I had the distinct pleasure of working in the J. (short for the Jewish weekly of Northern California) offices last week in downtown San Francisco as an interim copyeditor. Some of you might already know that most of my time is spent at the kitchen sink, at the playground or in front of this screen; even if you don’t you can probably imagine that putting on lipstick and riding the ferry to the Big City for work that doesn’t require filling requests for sippy cup refills and matching socks is like a spa day times 10.
I rarely get to spend non-family, non-religious time with other Jews, which was a huge amount of fun. The copy room is run by a kind-but-slightly-manic older gentleman surrounded by a cabal of smart, young-to-middle-age writers and editors; read through the latest issue to find out why it’s one of the best regional Jewish publication of our times.
There’s permanent part-time position open, and I want it. It’s the perfect job for me: two days a week using parts of my brain that had atrophied like grapes left too long in a lunchbox, having a place to wear the Kenneth Cole mini-blazer I got on sale at Nordstrom’s last summer, realizing the glamorous San Francisco working-gal fantasy at last. I think I made a fairly good impression with my skills and presentation, except for the morning I slogged some coffee down my shirt when the boat teetered and I had to wear a lovely stain all day.
Of course, there’s a catch. The weekly publishing world is a minute-to-minute drama of ad space vs. editorial copy, meaning if pages get added as the deadline approaches, that space has to be filled fast. It may not sound like an emergency, but if you’re an editor and you need a story about Rosh Hashanah recipes to go opposite the full-page Oakland Kosher ad and one of your full-time copyeditors is out with the flu, you need that Monday/Tuesday copyeditor to get her tuchus into the City on Friday morning stat. Which, because finding a babysitter for 7am on an evening’s notice is impossible, I cannot do. Unless I want to trust the five year-old to take care of his baby sister, make his own lunch and drive himself to school.

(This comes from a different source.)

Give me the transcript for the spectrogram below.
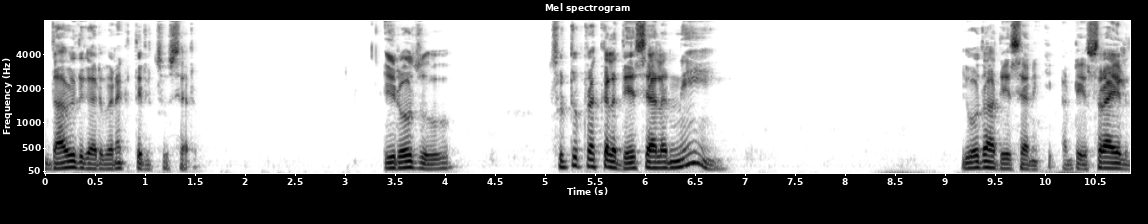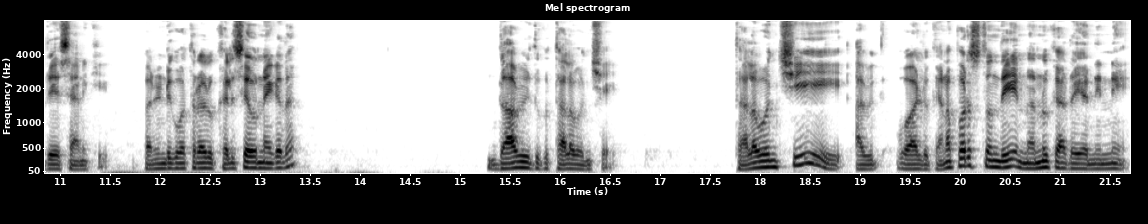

I tried to let him know that with just a little more notice I could most always work things out, but he’s still not sure about me. At least he assigned me a book review in the meantime.